==== DATA FOR ANALYSIS

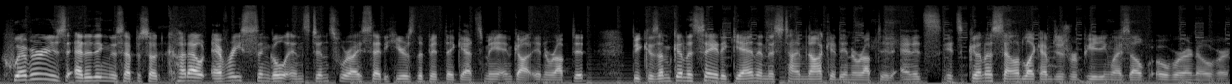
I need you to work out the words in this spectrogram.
whoever is editing this episode, cut out every single instance where I said, here's the bit that gets me and got interrupted, because I'm gonna say it again and this time not get interrupted, and it's it's gonna sound like I'm just repeating myself over and over.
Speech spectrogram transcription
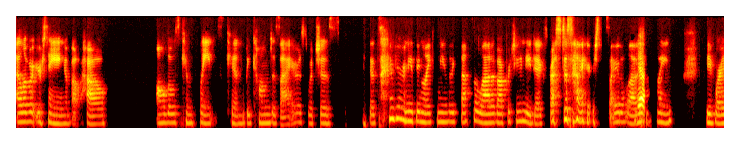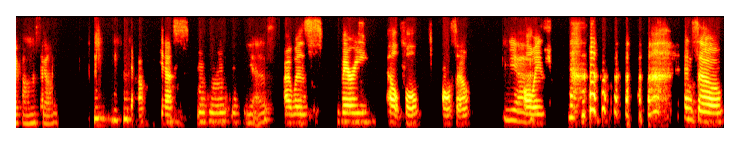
I love what you're saying about how all those complaints can become desires, which is if it's if you're anything like me, like that's a lot of opportunity to express desires. I had a lot yeah. of complaints before I found the skills. yeah. Yes. Mm-hmm. Yes. I was very helpful also. Yeah. Always. and so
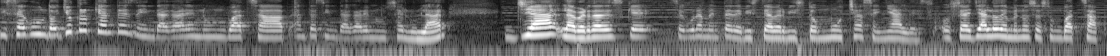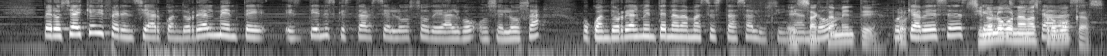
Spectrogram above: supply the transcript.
Y segundo, yo creo que antes de indagar en un WhatsApp, antes de indagar en un celular, ya la verdad es que seguramente debiste haber visto muchas señales. O sea, ya lo de menos es un WhatsApp. Pero sí hay que diferenciar cuando realmente es- tienes que estar celoso de algo o celosa o cuando realmente nada más estás alucinando. Exactamente. Porque a veces... Si no, luego nada más provocas.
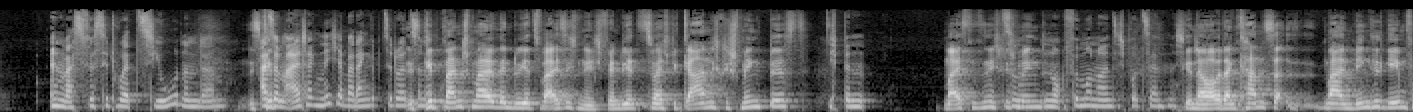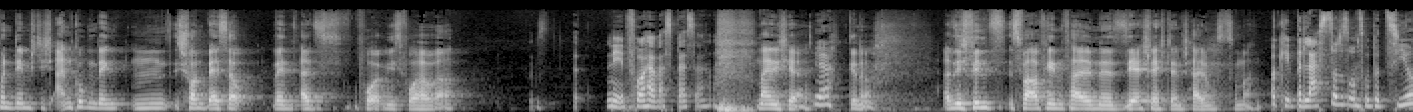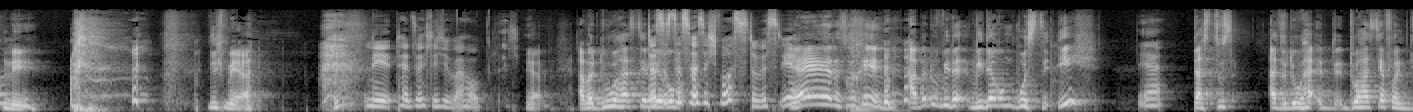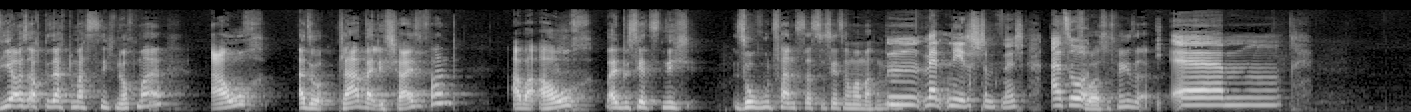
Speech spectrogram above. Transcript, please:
In was für Situationen dann? Es also gibt- im Alltag nicht, aber dann gibt es Es Situationen. gibt manchmal, wenn du jetzt, weiß ich nicht, wenn du jetzt zum Beispiel gar nicht geschminkt bist, ich bin meistens nicht geschminkt, no- 95 Prozent nicht. genau, aber dann kann es mal einen Winkel geben, von dem ich dich angucke und denke, ist schon besser, wenn, als vor, wie es vorher war. Nee, vorher war es besser. Meine ich ja. Ja. Genau. Also ich finde, es war auf jeden Fall eine sehr schlechte Entscheidung, es zu machen. Okay, belastet es unsere Beziehung? Nee. Nicht mehr. Nee, tatsächlich überhaupt nicht. Ja. Aber du hast ja Das ist wiederum. das, was ich wusste, wisst ihr? ja, ja, ja, das ist okay. Aber du wieder, wiederum wusste ich, Ja. dass du es, also du, du hast ja von dir aus auch gesagt, du machst es nicht nochmal. Auch, also klar, weil ich scheiße fand, aber auch, weil du es jetzt nicht so gut fandst, dass du es jetzt nochmal machen willst. Hm, Wenn, nee, das stimmt nicht. Also, So hast du es mir gesagt. ähm,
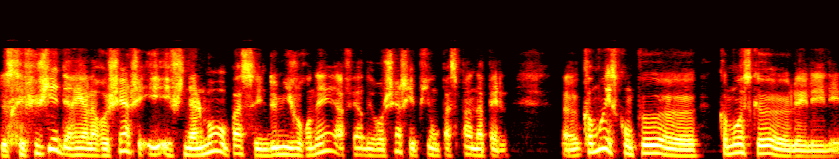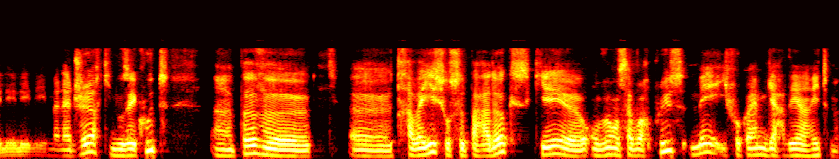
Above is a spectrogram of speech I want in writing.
de, se réfugier derrière la recherche et, et finalement, on passe une demi-journée à faire des recherches et puis on passe pas un appel. comment est-ce qu'on peut, comment est-ce que les, les, les, les managers qui nous écoutent euh, peuvent euh, euh, travailler sur ce paradoxe qui est on veut en savoir plus, mais il faut quand même garder un rythme.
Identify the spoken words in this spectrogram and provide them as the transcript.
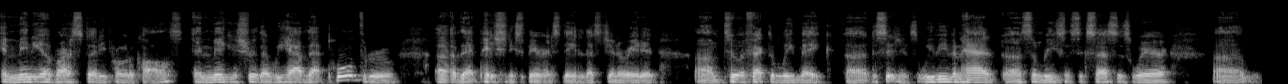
in many of our study protocols and making sure that we have that pull through of that patient experience data that's generated um, to effectively make uh, decisions. We've even had uh, some recent successes where um,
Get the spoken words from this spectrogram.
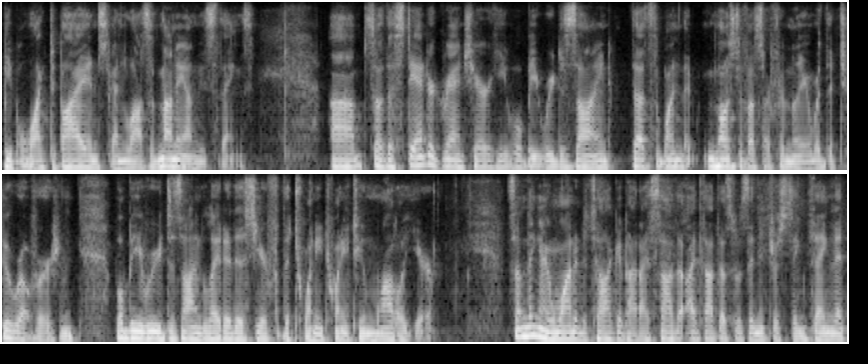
people like to buy and spend lots of money on these things. Um, so the standard Grand Cherokee will be redesigned. That's the one that most of us are familiar with. The two-row version will be redesigned later this year for the 2022 model year. Something I wanted to talk about. I saw that I thought this was an interesting thing that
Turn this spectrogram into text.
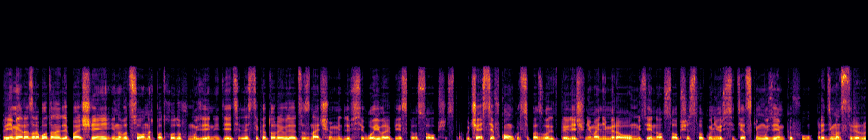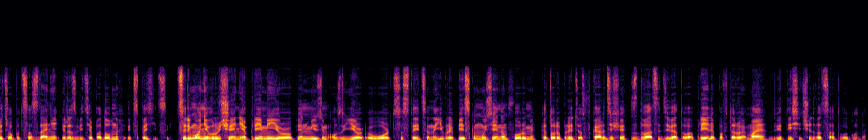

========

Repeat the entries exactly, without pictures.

I need you to work out the words in this spectrogram.
whoever is editing this episode, cut out every single instance where I said, here's the bit that gets me and got interrupted, because I'm gonna say it again and this time not get interrupted, and it's it's gonna sound like I'm just repeating myself over and over.
Speech spectrogram transcription
I love what you're saying about how all those complaints can become desires, which is if it's if you're anything like me, like that's a lot of opportunity to express desires. I had a lot yeah. of complaints before I found the skills. yeah. Yes. Mm-hmm. Yes. I was very helpful also. Yeah. Always. and so
Spectrogram above: supply the transcript.
Y segundo, yo creo que antes de indagar en un WhatsApp, antes de indagar en un celular, ya la verdad es que seguramente debiste haber visto muchas señales. O sea, ya lo de menos es un WhatsApp. Pero sí hay que diferenciar cuando realmente es- tienes que estar celoso de algo o celosa o cuando realmente nada más estás alucinando. Exactamente. Porque a veces... Si no, luego nada más provocas.
Speech spectrogram above. Transcript, please:
In was für Situationen dann? Es also gibt- im Alltag nicht, aber dann gibt es Es Situationen. gibt manchmal, wenn du jetzt, weiß ich nicht, wenn du jetzt zum Beispiel gar nicht geschminkt bist, ich bin meistens nicht geschminkt, no- 95 Prozent nicht. genau, aber dann kann es mal einen Winkel geben, von dem ich dich angucke und denke, ist schon besser, wenn, als vor, wie es vorher war. Nee, vorher war es besser. Meine ich ja. Ja. Genau. Also ich finde, es war auf jeden Fall eine sehr schlechte Entscheidung, es zu machen. Okay, belastet es unsere Beziehung? Nee. Nicht mehr. Nee, tatsächlich überhaupt nicht. Ja. Aber du hast ja Das ist wiederum. das, was ich wusste, wisst ihr? ja, ja, ja, das ist okay. Aber du wieder, wiederum wusste ich, Ja. dass du es, also du, du hast ja von dir aus auch gesagt, du machst es nicht nochmal. Auch, also klar, weil ich scheiße fand, aber auch, weil du es jetzt nicht so gut fandst, dass du es jetzt nochmal machen willst. Hm, Wenn, nee, das stimmt nicht. Also, So hast du es mir gesagt. ähm,
Above is a spectrogram of speech I want in writing.
de, se réfugier derrière la recherche et, et finalement, on passe une demi-journée à faire des recherches et puis on passe pas un appel. comment est-ce qu'on peut, comment est-ce que les, les, les, les managers qui nous écoutent euh, peuvent euh, euh, travailler sur ce paradoxe qui est on veut en savoir plus, mais il faut quand même garder un rythme.
Identify the spoken words in this spectrogram and provide them as the transcript.
in many of our study protocols and making sure that we have that pull through of that patient experience data that's generated um, to effectively make uh, decisions. We've even had uh, some recent successes where um,
Get the spoken words from this spectrogram.
people like to buy and spend lots of money on these things. Um, so the standard Grand Cherokee will be redesigned. That's the one that most of us are familiar with. The two-row version will be redesigned later this year for the 2022 model year. Something I wanted to talk about. I saw that I thought this was an interesting thing that
Turn this spectrogram into text.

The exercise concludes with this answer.